Every business needs financial leadership. The real question is what kind of financial leadership does YOUR business need? The answer lies in the business’ capital structure and the operating environment of the organization.
But first let’s quickly define the key players that are usually providing financial leadership in organizations: Chief Financial Officer (CFO), Controller, and Accounting Manager.
These titles are so commonly misused in small and private businesses, it’s easy to get confused about what they really mean. I’ve met office managers with the title of CFO and bookkeepers called controllers. We’ve all seen titles given to undeserving or inexperienced folks, but a rose by any other name will still smell as sweet, and calling an office manager a CFO does not make it so.
I typically define these rolls by their perspectives on the business. Accountants and Controllers are generally historians; they are focused on processing transactions that have already happened and generating financial reports based on that data, i.e. income statements and balance sheets.
Conversely, CFO’s are focused on the present operations of the business and future transactions that will impact the organization. A CFO sets policy and designs systems for the processing of revenue and expense transactions. Mind you, both of these functions are critically important. A CFO cannot perform his function without relying on financial reports from the Controller.

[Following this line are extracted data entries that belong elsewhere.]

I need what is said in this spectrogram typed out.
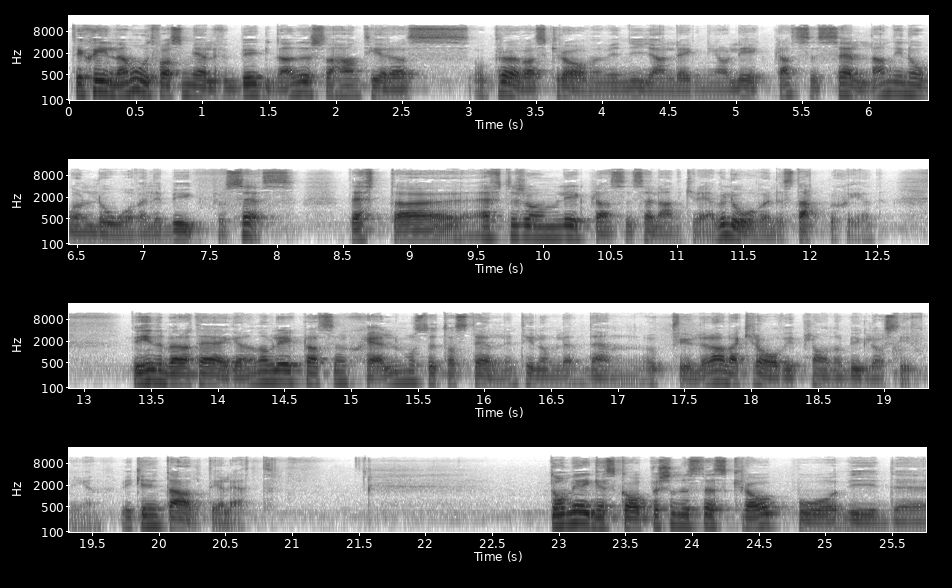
Till skillnad mot vad som gäller för byggnader så hanteras och prövas kraven vid nyanläggning av lekplatser sällan i någon lov eller byggprocess. Detta eftersom lekplatser sällan kräver lov eller startbesked. Det innebär att ägaren av lekplatsen själv måste ta ställning till om den uppfyller alla krav i plan och bygglagstiftningen, vilket inte alltid är lätt. De egenskaper som det ställs krav på vid eh,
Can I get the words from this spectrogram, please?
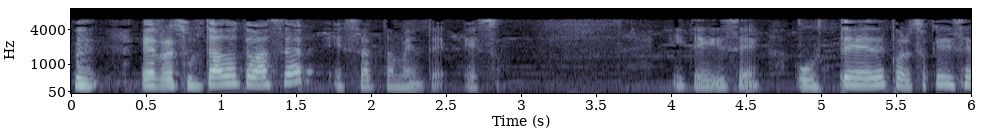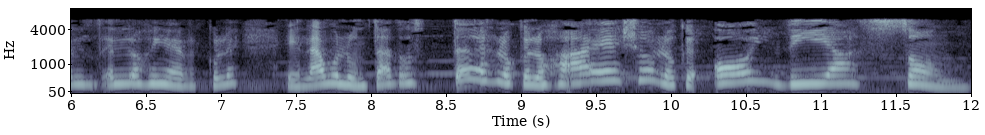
el resultado que va a ser exactamente eso. Y te dice, ustedes, por eso que dice el, los Hércules, es la voluntad de ustedes lo que los ha hecho, lo que hoy día son.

Jeff Jordon of Andreessen Horowitz wrote a great article about what CFO’s do. He says a CFO generally oversees:
- Accounts receivables, i.e. extensions of credit to customers
- Treasury and Accounts payable, i.e. cash management
- Tax issues
- Investors and capital
With all that defined, do you need a Controller, or a CFO, or both? In my opinion, this depends on the complexity of business and the stability of the capital structure of the business.
For example, if the organization is a family-owned business, the ownership of the company is stable, the long-term debt is settled as permanent financing, and there are no acquisitions planned…in other words, the owners simply plan to operate the business without any changes, then it’s likely this business could be best served by a competent, experienced Controller leading an accounting function.
On the other hand, if the business plans to raise capital from investors or banks or both, if the business has a complex and changing operating environment (technology, media, publishing, hospitality, real estate, etc.), if the business plans to expand by acquisition… then it’s likely this organization needs both a Controller and a CFO.
For more thoughts on figuring out what your business needs, check out the following articles:
- the balance small business – Setting Up the Financial Oversight of a Business
- The Strategic CFO – Do You Hire a Controller or a CFO?
- Inc. – Here’s When, Why and How to Hire a CFO
- Inc. – 5 Signs It’s Time to Hire a CFO
Come back next week for Part 2 of The Benefits (and Pitfalls) of Hiring a Fractional CFO. And as usual, for more reading recommendations, or to discuss other entrepreneurial tips and tools, contact Harvard Grace Corporation at email@example.com.